Another Reason We Don’t Ride Sidewalks
Sept. 20, 2010
Total mileage: 2,584
It’s been a tough month for area cyclists. One week ago Sunday, a Topeka man was struck by a driver. Thursday a teenaged Lawrence cyclist was hit at an intersection. Friday it was a Prairie Village rider’s turn to get in the way. The latter two people survived, but the first did not.
Comments on the related newspaper articles were quite sympathetic to the drivers of the vehicles. In addition to the old sun-in-eyes excuse, there were a couple of remarks instructing cyclists to ride on sidewalks. One from the Lawrence Journal-World read, “take the sidewalk and stay alive.”
Experienced cyclists know the opposite is true. Sidewalks are dangerous places to ride. Drivers turning in and out of driveways aren’t looking for fast-moving bicycles. Heck, they’re not even looking for pedestrians. Let’s face it, sidewalks in most cities are ornamental. Drivers get used to no one being there, and don’t look when they turn. That’s why my morning commute involves only short patches of sidewalk, and mostly without driveways.
But last Friday I broke my no-busy-sidewalks rule by deciding to stop at a corner gas station and pick up something to drink. The shortest way to get to the station was via the sidewalk. So I rode it, eyes moving rapidly from rear-view mirror to parking lot to street. Anybody turning in? Anybody pulling out? In this manner I successfully avoided moving vehicles but neglected to pay attention to the sidewalk.
I was rolling through the last driveway before the gas station when I finally looked forward. Yikes! The sidewalk was buckled up a good six inches, looking for all the world like the Matterhorn. Luckily, I had been practicing hard stops the past couple of weeks because of a cyclocross clinic, so I didn’t really have to think about what to do. I slammed the rear (right) brake hard while squeezing the front (left) brake, thrust my body far back over the seat, and evened out the pedals until they were parallel to the ground. Sweetpea and I went airborne and came down hard, bouncing a little on landing. I remember feeling shocked that I had pulled it off, then fell over in the grass. I had completely forgotten to let go of the brakes. Embarrassing, yes, but at least the body survived unscathed. Well, I did get a mosquito bite before I could get back on the seat, but it could have been so much worse.

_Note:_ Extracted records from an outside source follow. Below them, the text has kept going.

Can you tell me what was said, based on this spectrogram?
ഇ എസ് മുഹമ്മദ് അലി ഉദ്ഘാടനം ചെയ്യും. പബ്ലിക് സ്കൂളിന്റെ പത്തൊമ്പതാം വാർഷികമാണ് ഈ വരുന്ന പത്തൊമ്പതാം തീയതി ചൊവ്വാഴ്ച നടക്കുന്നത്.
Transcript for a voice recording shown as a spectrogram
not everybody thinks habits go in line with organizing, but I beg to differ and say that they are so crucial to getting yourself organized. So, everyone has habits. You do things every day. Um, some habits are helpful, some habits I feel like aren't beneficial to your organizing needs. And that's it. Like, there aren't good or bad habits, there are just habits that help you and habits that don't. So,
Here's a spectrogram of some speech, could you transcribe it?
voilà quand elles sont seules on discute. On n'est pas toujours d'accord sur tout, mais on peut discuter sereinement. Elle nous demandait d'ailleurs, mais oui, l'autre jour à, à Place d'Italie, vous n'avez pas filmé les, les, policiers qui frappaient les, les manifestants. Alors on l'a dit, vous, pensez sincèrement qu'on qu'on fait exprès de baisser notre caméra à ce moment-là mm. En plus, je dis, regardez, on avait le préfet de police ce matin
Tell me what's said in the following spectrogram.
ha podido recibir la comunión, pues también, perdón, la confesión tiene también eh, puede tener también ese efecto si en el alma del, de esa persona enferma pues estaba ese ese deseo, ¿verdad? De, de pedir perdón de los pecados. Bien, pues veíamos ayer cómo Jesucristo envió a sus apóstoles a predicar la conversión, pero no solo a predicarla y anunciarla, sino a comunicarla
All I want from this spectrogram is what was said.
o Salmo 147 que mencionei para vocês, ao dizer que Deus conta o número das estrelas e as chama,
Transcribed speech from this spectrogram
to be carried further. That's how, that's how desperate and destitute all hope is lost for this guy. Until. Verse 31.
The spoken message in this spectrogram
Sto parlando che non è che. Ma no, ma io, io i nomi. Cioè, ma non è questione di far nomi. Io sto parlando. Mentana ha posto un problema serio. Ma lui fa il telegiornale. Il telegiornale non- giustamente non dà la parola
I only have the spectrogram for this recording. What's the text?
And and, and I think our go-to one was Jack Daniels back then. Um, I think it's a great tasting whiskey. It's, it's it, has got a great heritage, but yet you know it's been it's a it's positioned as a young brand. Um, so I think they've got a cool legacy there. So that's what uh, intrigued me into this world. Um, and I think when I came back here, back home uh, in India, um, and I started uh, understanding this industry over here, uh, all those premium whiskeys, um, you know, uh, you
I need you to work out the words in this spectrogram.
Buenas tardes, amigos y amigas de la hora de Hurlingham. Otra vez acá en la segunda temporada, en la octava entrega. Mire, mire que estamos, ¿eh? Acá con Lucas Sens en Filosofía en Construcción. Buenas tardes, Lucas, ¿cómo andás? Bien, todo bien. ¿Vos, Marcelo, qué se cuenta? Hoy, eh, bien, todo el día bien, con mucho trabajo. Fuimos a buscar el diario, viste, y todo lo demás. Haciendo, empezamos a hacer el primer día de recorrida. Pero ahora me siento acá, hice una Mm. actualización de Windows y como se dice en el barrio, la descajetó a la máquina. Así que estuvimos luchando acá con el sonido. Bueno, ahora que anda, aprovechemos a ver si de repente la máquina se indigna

This morning I stopped on the way to work to take this photo of the sidewalk. The Sweetpea is laying on its side, but almost none of it is visible because of the buckled concrete. The city will be receiving a copy of this image in an email shortly. And I’m not going to be riding sidewalks again any time soon. My heart can’t take it.